LW: Final question: Following the show in Dortmund, you mentioned that you are planning a new solo album, and you also mentioned just now. Would you like to tell us any details about that project, a follow-up project to “Snapshot”?
RG: There’s nothing really to tell, I constantly write songs, well, I constantly start songs, I don’t always finish them. I think Snapshot was a really good experience, I enjoyed making that very much, it was great to get some of my old songs out instead of sitting on a shelf somewhere. One of the songs was written in 1978, and it’s been hanging around ever since, I never knew what to do with it until I did Snapshot. That was the “Bargain Basement”. And there’s lots of songs and stuff.
While I’m sitting at home, I don’t write Deep Purple songs. It’s almost impossible to write a Deep Purple song, because Deep Purple songs evolve out of all members of the band together, it’s a kind of chemistry, it’s a playing thing. But writing at home is different, because I’m home, because it’s quiet, I usually pick up an acoustic guitar, it’s usually a more introverted song, a sensitive song, I guess I’m naturally more a singer and song writer.
AS: Do you know which people will be involved in the project? Same as on Snapshot?
RG: I would certainly start out with that intention, yes. I enjoyed working with Randell Bramblett very much, I enjoyed working with Joe Bonadio, the drummer, very much, all the other musicians, Joe Mennonna, the guitarists – I was very lucky actually, I had some gerat performances from people I’d not met before, so certainly I would start off with that. Probably the one thing I would do is include my daughter more.
I want to do some writing with her because she’s actually more experienced now. She’s in a band and she’s done some recording with other musicians, and she’s actually evolved into a fine singer. She has a particular kind of voice, I wanted to write from her point of view rather than have her just sing my songs. So, as difficult as it is, because she lives in London, I live in a suitcase, to get together, we did manage to get 24 hours together in which we did two songs so we’ve got two songs and we want to do some more stuff together. I also want to sing more myself. I don’t want to sing the whole album, I certainly think Randell has a killer voice, but I would like to do maybe two or three songs than just the one. What can I tell you about the songs? I don’t know, I think maybe in some ways they reflect my private life which has gone through some upheaval in the last couple of years, and the songs tend to be kind of written from a point of view of experience. Actually, I’m trying to change a little bit now because I played some ideas to some of my family and my mother said “They’re all sad!”. So I’m trying to write not such sad songs. But you can’t talk about songs really, you have to listen to them. It’s hard to talk about them. It’s like trying to describe the Mona Lisa – “Woman with a smile” doesn’t quite make it.
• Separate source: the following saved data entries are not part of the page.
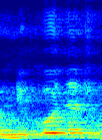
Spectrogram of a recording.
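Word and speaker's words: pnictogen: arsenic anti नहीं त इनको निकोजन बोलते हैं पी साइलेंट है पी एन आई सीओ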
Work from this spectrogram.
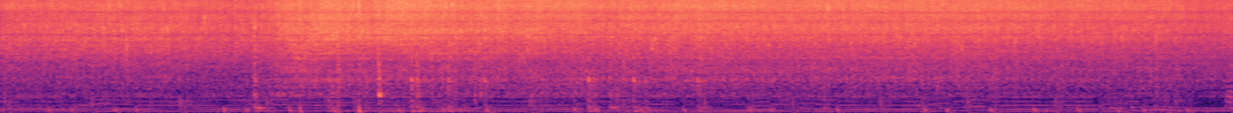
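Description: Fish sizzles as it browns in a frying pan, with a steady loud crackle and occasional stirring or scraping on top.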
for a complete version of the interview (including several DEEP PURPLE questions), head over to The Aviator